Task description - Out of the material that follows, write out exactly the lines from the line with "The spectrogram above" to the line with "Could you identify", both ends included, and no others.
(Source information Opens)
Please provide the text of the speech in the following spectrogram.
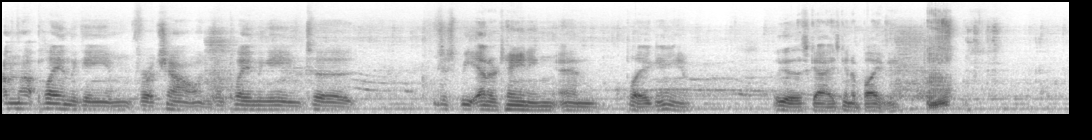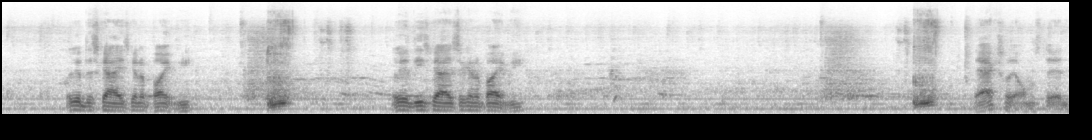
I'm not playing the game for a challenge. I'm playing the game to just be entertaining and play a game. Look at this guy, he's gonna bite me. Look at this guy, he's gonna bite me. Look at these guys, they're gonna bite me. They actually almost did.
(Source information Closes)
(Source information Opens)
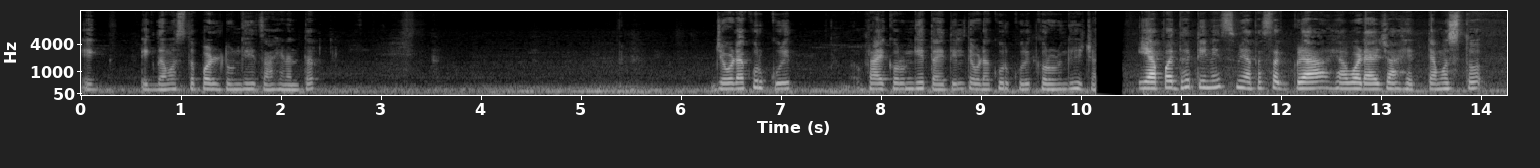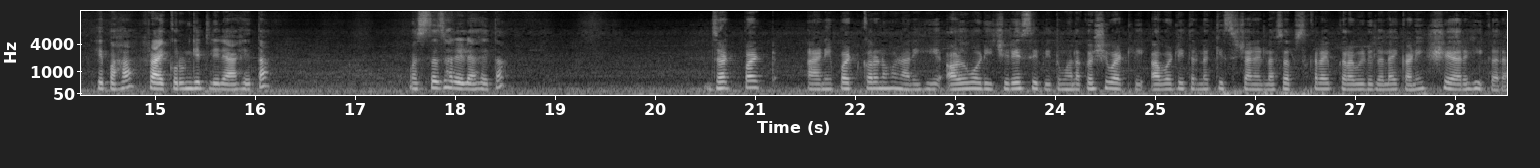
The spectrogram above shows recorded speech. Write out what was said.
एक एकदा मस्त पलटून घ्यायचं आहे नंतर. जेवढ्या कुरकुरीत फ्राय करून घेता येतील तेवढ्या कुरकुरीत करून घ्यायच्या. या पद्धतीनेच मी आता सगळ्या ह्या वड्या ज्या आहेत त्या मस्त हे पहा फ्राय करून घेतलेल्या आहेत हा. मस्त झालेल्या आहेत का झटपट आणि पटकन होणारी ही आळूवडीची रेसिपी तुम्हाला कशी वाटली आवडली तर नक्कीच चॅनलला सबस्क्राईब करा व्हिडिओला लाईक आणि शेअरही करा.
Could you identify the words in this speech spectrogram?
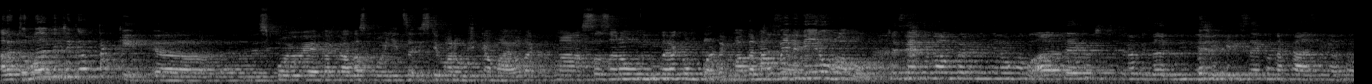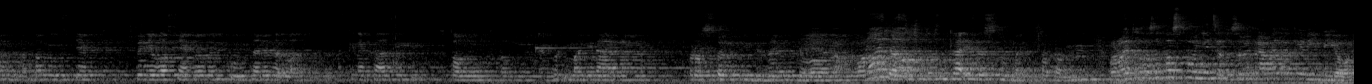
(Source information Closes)
Response -
The spectrogram above shows recorded speech. Write out what was said.
एक एकदा मस्त पलटून घ्यायचं आहे नंतर. जेवढ्या कुरकुरीत फ्राय करून घेता येतील तेवढ्या कुरकुरीत करून घ्यायच्या. या पद्धतीनेच मी आता सगळ्या ह्या वड्या ज्या आहेत त्या मस्त हे पहा फ्राय करून घेतलेल्या आहेत हा. मस्त झालेल्या आहेत का झटपट आणि पटकन होणारी ही आळूवडीची रेसिपी तुम्हाला कशी वाटली आवडली तर नक्कीच चॅनलला सबस्क्राईब करा व्हिडिओला लाईक आणि शेअरही करा.
Could you identify the words in this speech spectrogram?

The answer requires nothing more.